Outcomes and Monitoring Progress

Results from the vulnerability assessment found the following community elements to be particularly vulnerable to impacts from climate change hazards: Beaches and shorelines (beach erosion, causing loss of overhanging vegetation and more challenging access to the shoreline by community members); Social, cultural, and spiritual well-being (extreme heat or wildfire events limiting recreation and cultural practices); Salmon (declining growth and reproduction rates, along with mortality due to higher water temperatures, will affect salmon populations and food sources for other species; Shellfish (loss of habitat from coastal squeeze, paired with shell formation issues and declining growth and reproduction rates will affect shellfish health and food source for other species; Forage fish (declining growth and reproduction rates due to changing ocean conditions and coastal squeeze affecting spawning and rearing habitat. This will in turn affect food sources for other species; Forested areas and medicinal plants (cedar and plant die back from drought, along with an increasing risk of wildfire); TWN community housing (possible flood damage during storms, increased risk of wildfire impacts); Roads and emergency access (road damage at creek crossings could close roads and slow emergency response times); Employment and productivity (road closures and traffic delays could make it difficult for TWN members to get to work); Vulnerable people (elders and young children are especially vulnerable to heat stress, respiratory illness from wildfire smoke, and reduced access to healthy marine foods); Other cultural and traditional use sites (damage and challenging access to harvest and other traditional use sites from flooding and erosion); and Archaeological sites (possible damage to sites along the foreshore or creeks from erosion and flooding). Forested areas are vulnerable to drought and wildfire.

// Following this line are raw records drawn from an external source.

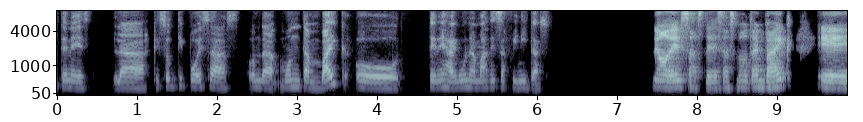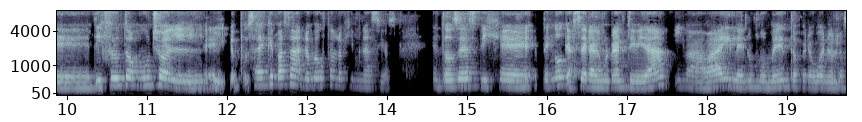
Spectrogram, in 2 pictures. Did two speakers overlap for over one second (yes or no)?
no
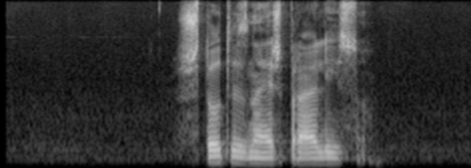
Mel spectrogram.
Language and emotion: Russian, neutral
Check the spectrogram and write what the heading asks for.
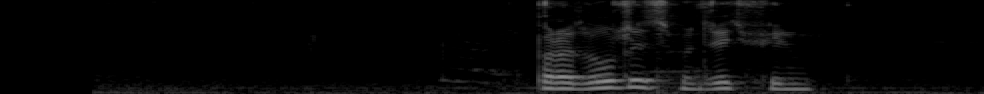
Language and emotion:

Next Steps

Results from the vulnerability assessment informed the identification of 49 preliminary adaptation measures that will serve as a starting point to develop TWN’s Action Plan for climate change adaptation in Phase 2 of the CCCRP. The CCCRP Phase 1 toolkit of preliminary adaptation measures provides a starting point for consideration and prioritization of climate change adaptation actions. The findings from this vulnerability assessment will inform the next phase of the CCCRP project which includes development of a detailed adaptation action plan and identification of metrics for ongoing monitoring of adaptation implementation. Additionally, in the future, TWN hopes to expand the assessment to consider the vulnerability of other areas within its traditional territory.


Link to Full Case Study

Additional Resources:

If you would like to learn more about Indigenous peoples experiences and stories in a changing climate, visit the Indigenous Climate Hub. You can also find on the platform a number of climate change resources tools for Indigenous peoples to monitor and adapt to the ever-changing climate.

Be part of the Hub to exchange knowledge and experiences with other Indigenous climate change leaders working on similar issues, by signing-up here: https://indigenousclimatehub.ca/members-network/